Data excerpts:
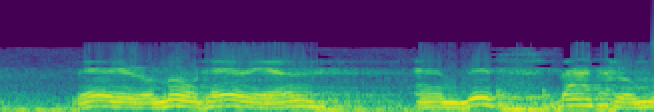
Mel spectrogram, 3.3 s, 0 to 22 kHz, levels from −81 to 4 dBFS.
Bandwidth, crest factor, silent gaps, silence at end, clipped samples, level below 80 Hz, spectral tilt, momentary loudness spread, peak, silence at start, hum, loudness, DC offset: 5.4 kHz; 8 dB; none; 0 s; 3%; -18 dBFS; -11.5 dB/octave; 7 LU; 0 dBFS; 0 s; none; -8 LUFS; 3%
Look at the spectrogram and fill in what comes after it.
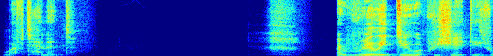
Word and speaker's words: lieutenant: Quote, "Please God, stop pronouncing lieutenant the way it's spelled and the way Americans pronounce it," which I don't criticize. "It's lieutenant in the British and Commonwealth armies," unquote.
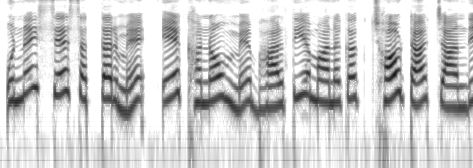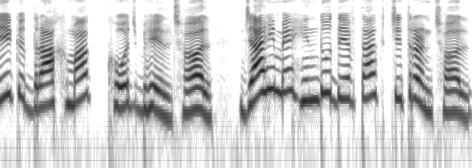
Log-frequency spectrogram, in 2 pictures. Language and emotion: Maithili, neutral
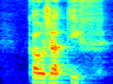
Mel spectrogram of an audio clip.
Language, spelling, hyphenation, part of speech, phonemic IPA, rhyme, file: Dutch, causatief, cau‧sa‧tief, noun / adjective, /ˌkɑu̯.zaːˈtif/, -if, Nl-causatief.ogg
- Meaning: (noun) causative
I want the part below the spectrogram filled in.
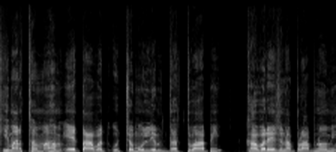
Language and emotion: Sanskrit, angry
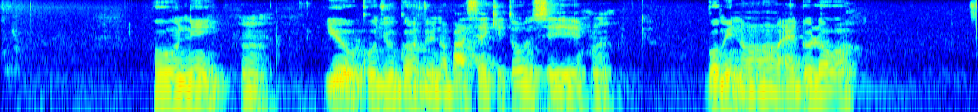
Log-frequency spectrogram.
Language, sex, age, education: Yoruba, male, 15-29, tertiary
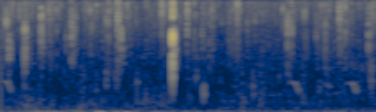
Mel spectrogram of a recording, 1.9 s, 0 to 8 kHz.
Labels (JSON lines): {"label": "biophony", "recorder": "SoundTrap 300"}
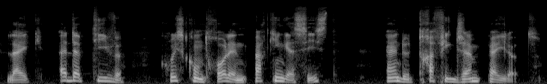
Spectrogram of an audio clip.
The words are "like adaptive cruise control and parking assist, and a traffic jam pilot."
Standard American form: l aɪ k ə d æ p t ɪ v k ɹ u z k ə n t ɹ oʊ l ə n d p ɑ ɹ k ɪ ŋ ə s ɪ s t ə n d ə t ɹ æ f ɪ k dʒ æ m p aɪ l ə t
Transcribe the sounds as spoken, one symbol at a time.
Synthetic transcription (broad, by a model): l aɪ k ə d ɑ p t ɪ v k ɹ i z k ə t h oʊ l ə n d p ɑ ɹ k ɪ ŋ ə s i s t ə d ə t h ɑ f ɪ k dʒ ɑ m p aɪ l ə t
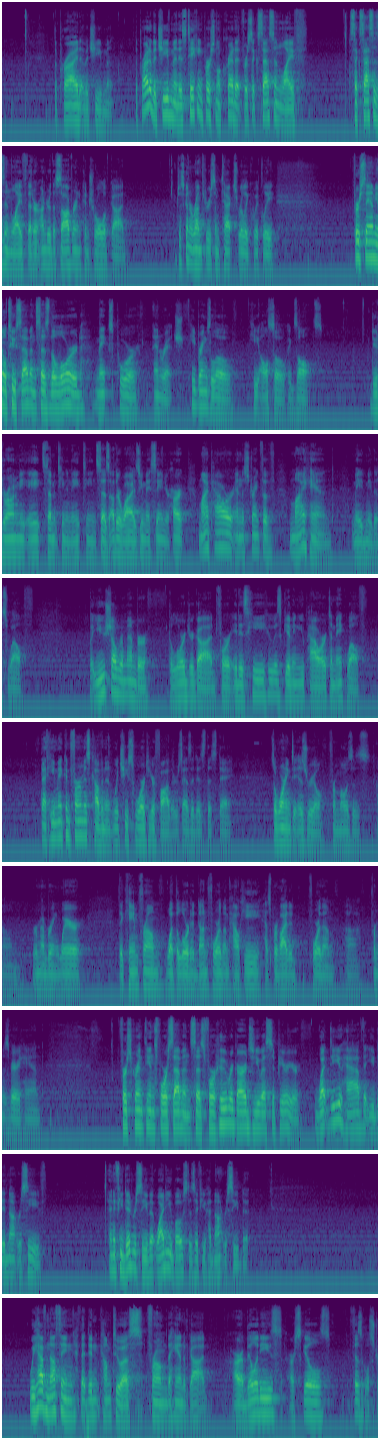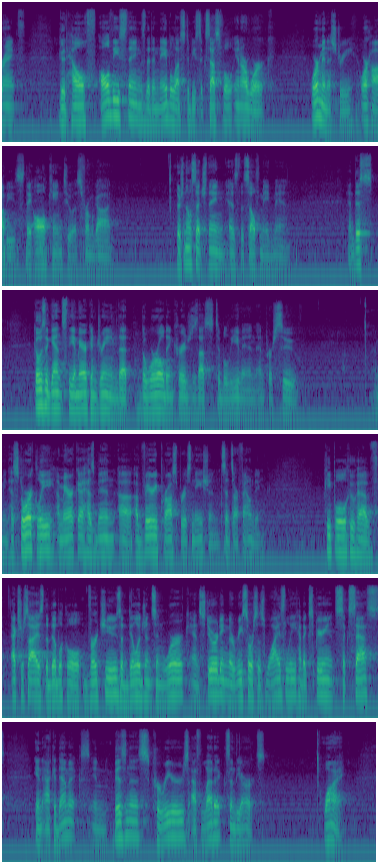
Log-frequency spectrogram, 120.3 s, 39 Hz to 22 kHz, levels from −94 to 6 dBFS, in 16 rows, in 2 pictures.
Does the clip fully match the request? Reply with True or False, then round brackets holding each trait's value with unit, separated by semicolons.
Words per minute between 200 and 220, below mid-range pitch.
False (145 wpm; 90 Hz)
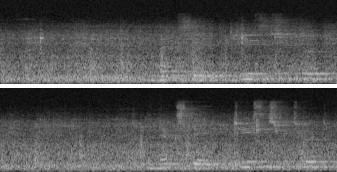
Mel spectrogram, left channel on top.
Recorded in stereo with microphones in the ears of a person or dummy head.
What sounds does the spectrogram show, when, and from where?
1.5 s a woman speaking: 55° right (ahead or behind), 2.5 m; by 3.3 s 70° right (ahead or behind), 4 m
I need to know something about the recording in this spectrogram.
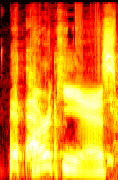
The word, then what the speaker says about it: Arceus: of this legendary pokemon mike who is arceus arceus pronounced correctly is correct i'll take gamers for 500.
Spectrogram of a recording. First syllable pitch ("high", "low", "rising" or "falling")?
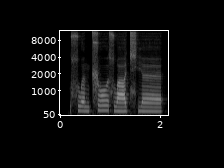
low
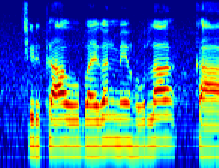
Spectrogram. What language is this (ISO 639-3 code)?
bho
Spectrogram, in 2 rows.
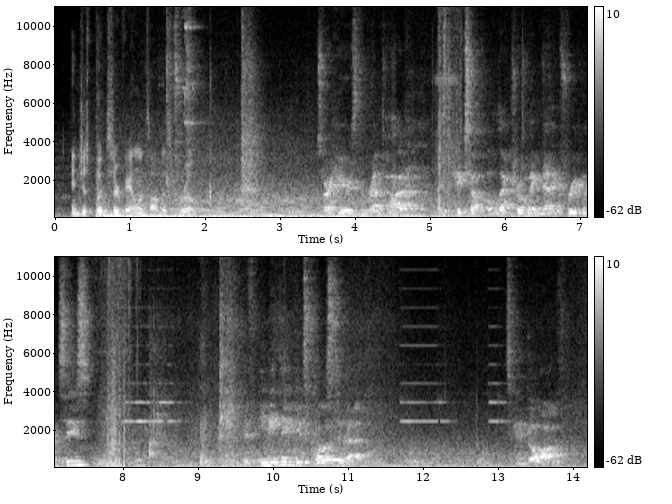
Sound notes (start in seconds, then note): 11.5 beeping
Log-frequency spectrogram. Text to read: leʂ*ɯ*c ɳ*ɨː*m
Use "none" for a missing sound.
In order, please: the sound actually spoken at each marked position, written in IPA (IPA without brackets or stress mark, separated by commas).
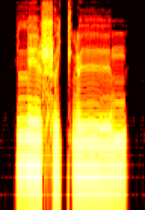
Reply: ɯ, ɨː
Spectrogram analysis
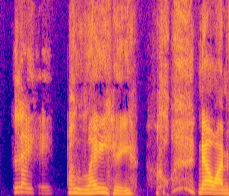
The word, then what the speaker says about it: Leahy: Leahy. That cannot be your name. Pronunciation. Leahy.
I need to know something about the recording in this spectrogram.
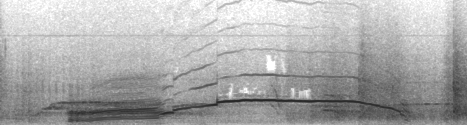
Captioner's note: elk bugle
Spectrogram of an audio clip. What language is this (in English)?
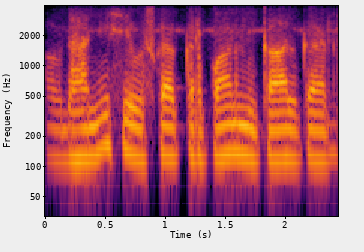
Hindi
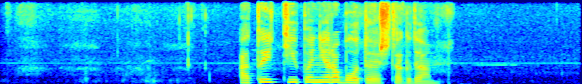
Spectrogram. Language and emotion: Russian, neutral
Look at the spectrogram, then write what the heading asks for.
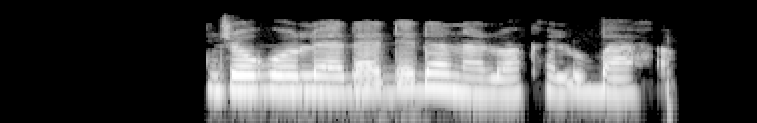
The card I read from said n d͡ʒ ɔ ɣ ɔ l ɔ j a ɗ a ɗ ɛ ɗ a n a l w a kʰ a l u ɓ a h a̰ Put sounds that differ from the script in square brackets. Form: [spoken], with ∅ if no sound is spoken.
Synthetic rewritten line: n d͡ʒ ɔ ɣ ɔ l ɔ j a ɗ a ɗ ɛ ɗ a n a l w a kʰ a l u ɓ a h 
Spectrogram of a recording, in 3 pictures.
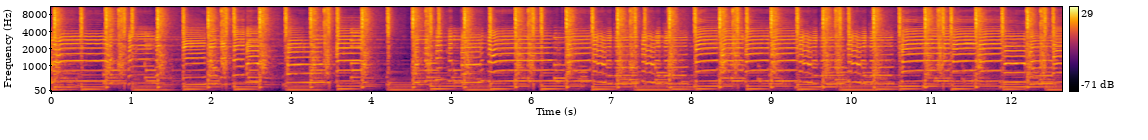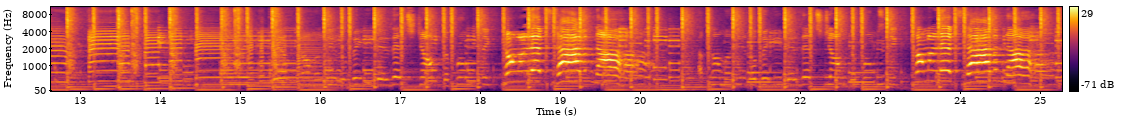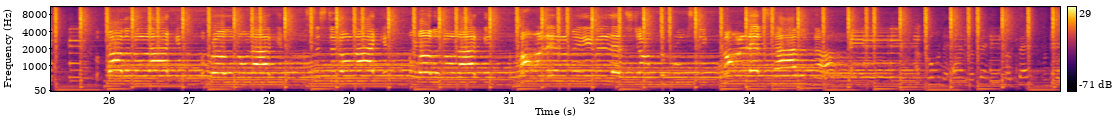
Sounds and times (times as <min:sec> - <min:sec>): Music: 0:00.0 - 0:37.8.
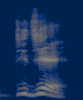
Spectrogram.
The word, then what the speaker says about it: Didier: My name is Didier, okay? It's French.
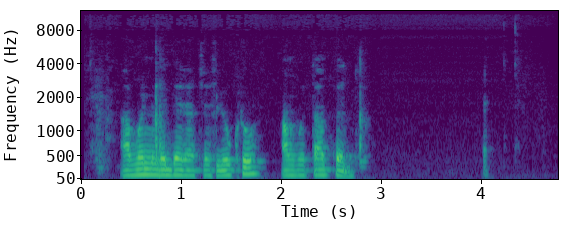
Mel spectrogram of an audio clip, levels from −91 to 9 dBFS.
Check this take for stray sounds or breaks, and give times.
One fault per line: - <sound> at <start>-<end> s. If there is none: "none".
- laugh at 4.0-4.1 s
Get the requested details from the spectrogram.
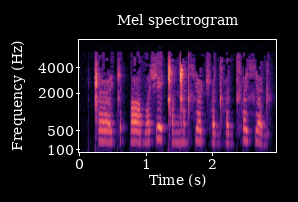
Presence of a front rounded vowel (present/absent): present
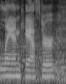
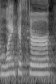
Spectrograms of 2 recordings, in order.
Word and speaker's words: Lancaster: came from Lancaster which that's how you say it it's not Lancaster its Lancaster Maxine Maxine where did you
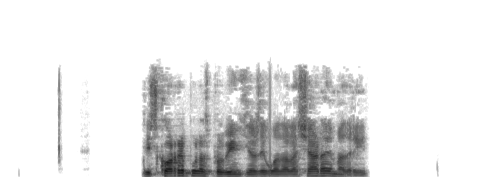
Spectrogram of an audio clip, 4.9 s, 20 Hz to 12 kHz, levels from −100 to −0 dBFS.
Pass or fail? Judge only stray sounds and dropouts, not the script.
pass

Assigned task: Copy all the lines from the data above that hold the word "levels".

Final answer:
Mel spectrogram, 3.3 s, 0 to 22 kHz, levels from −81 to 4 dBFS.
Log-frequency spectrogram, 120.3 s, 39 Hz to 22 kHz, levels from −94 to 6 dBFS, in 16 rows, in 2 pictures.
Mel spectrogram of an audio clip, levels from −91 to 9 dBFS.
Spectrogram of an audio clip, 4.9 s, 20 Hz to 12 kHz, levels from −100 to −0 dBFS.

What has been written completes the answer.